Location-Based Marketing

Location-Based Marketing

Why local search is the next frontier in marketing


At the start of my Emerging Media class, all that was on my mind was the rise of social media, but I was forgetting some other major changes in technology and the way we are conducting our web-based searches now and how that impacts our buying patterns.  One such example is location-based marketing.

The first thing to note in this infographic is that the more devices people have, the more times per week they conduct a search for things nearby.  This makes sense because someone who only has internet access on their home PC may look up a search prior to leaving their house but someone with a smart phone and maybe an iPad can continue to search as they are on the road.  It is a lot easier to find the closest Starbucks on your phone than on a GPS device and certainly easier than driving around in circles looking for one.  This is an important consideration for marketers as they look to increase local marketing efforts in 2013.
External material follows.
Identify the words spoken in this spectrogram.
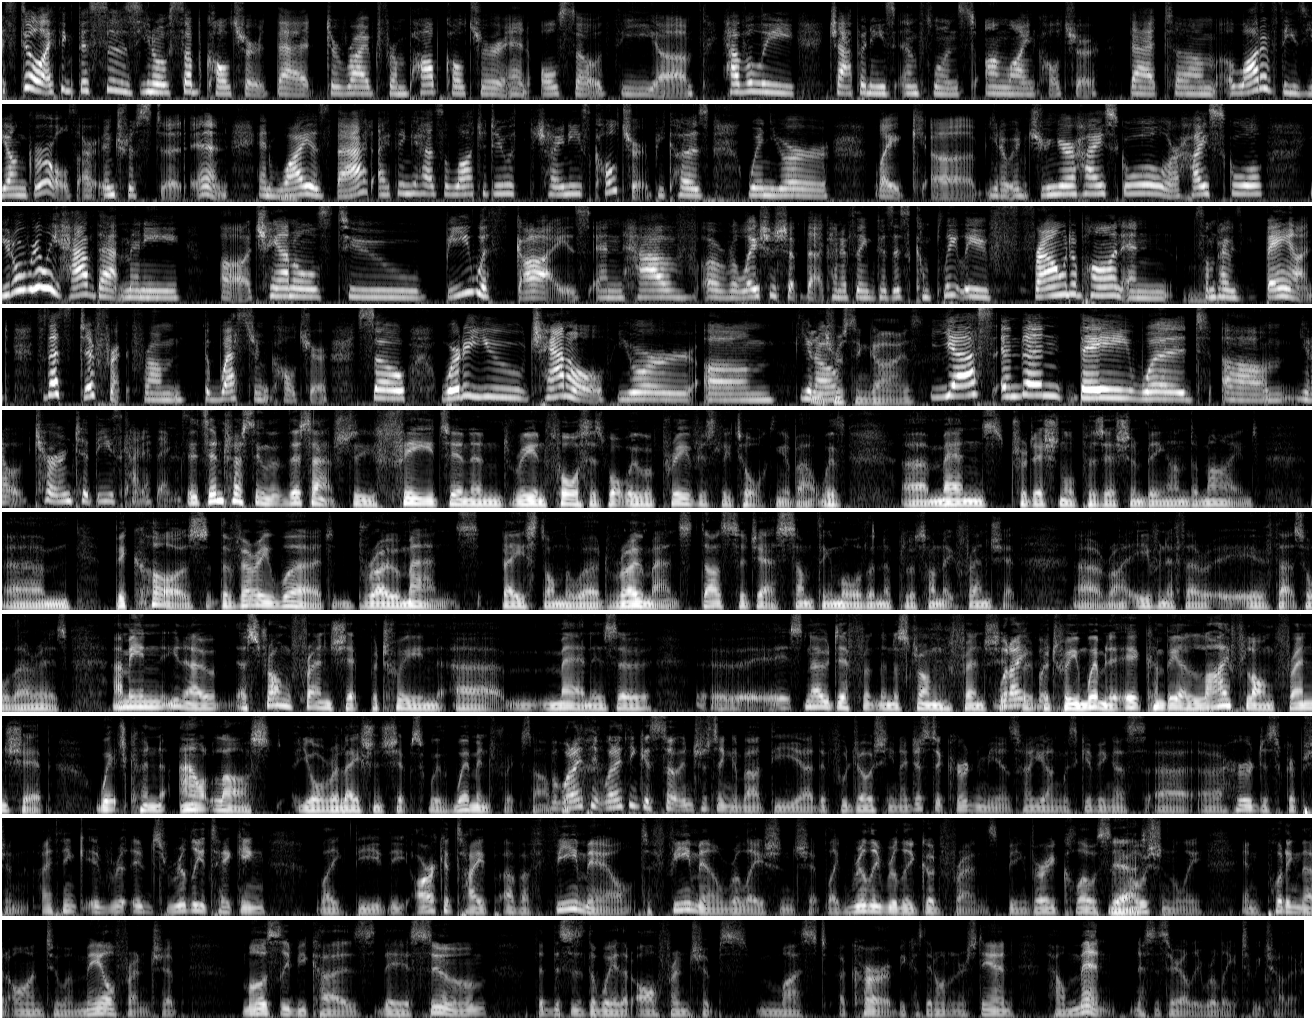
still, I think this is, you know, subculture that derived from pop culture and also the uh, heavily Japanese influenced online culture that um, a lot of these young girls are interested in. And why is that? I think it has a lot to do with Chinese culture because when you're like, uh, you know, in junior high school or high school, you don't really have that many uh, channels to be with guys and have a relationship, that kind of thing, because it's completely frowned upon and mm. sometimes banned. So that's different from the Western culture. So where do you channel your, um, you know, interesting guys? Yes, and then they would, um, you know, turn to these kind of things. It's interesting that this actually feeds in and reinforces what we were previously talking about with uh, men's traditional position being undermined um, because the very word bromance, based on the word romance, does suggest something more than a platonic friendship, uh, right? Even if there, if that's all there is. I mean, you know, a strong friendship between uh, men is a, uh, it's no different than a strong friendship I, between women. It can be a lifelong friendship which can outlast your relationships with women, for example. But what I think what I think is so interesting about the uh, the Fujoshi, and it just occurred to me as He Young was giving us uh, uh, her description. I think it re- it's really taking like the the archetype of a female to female relationship, like really really good friends, being very close yes. emotionally, and putting that onto a male friendship, mostly because they assume that this is the way that all friendships must occur because they don't understand how men necessarily relate to each other.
This infographic also shows what the most common things people are looking for in an internet search and how far they are willing to drive to get it.  Considering that 90% of people have made a purchase in a retail store in the past year and 77% have performed a local search, it makes sense for local stores to do everything they can to appear in search results for these consumers.

From caveman to modern day

Emerging media is a funny thing because the term “emerging” is dependent on the present time frame.  It is only “emerging” in that moment.  When we think back to caveman times, scratching rocks on cave walls to leave behind a written record was considered “emerging media” back then; although they didn’t know it at the time.  The new movie coming out called “The Croods” is a really funny example of this.  It is about cavemen and in one scene, the love interest of the main female character makes shoes for her.  Shoes hadn’t been invented yet so she screams in fascination and says she loves them…then quickly says, where are my feet?  The point is that evolution in terms of invention comes in many forms.  Just as shoes were new to cavemen, so was scratching drawings on cave walls.

In the medieval period, men began to use scrolls and ink wells to write manuscript on.  This was their way of preserving history.  Then we had the first newspaper advertisements in the early 1700s. From there, advertising start to pick up pace and led to advertising in magazines and the creation of advertising agencies in the mid-1800s.  Fastforward through history, and today all of those forms of advertising are referred to as “traditional” or “old” media while newer forms of media are emerging.  Advertising Age has a great timeline of advertising milestones found here:

Today, due to the explosion of the Internet, we have internet advertising, personal and business websites, blogs, social media (Facebook, YouTube, Twitter, Instagram, Pinterest, etc), mobile advertising, and gamification today.  It’s almost overwhelming how digital and social media has exploded so quickly (in comparison to the time frame of traditional media).  In following blogs, I will address each of these types of “emerging media”.  I hope you enjoy!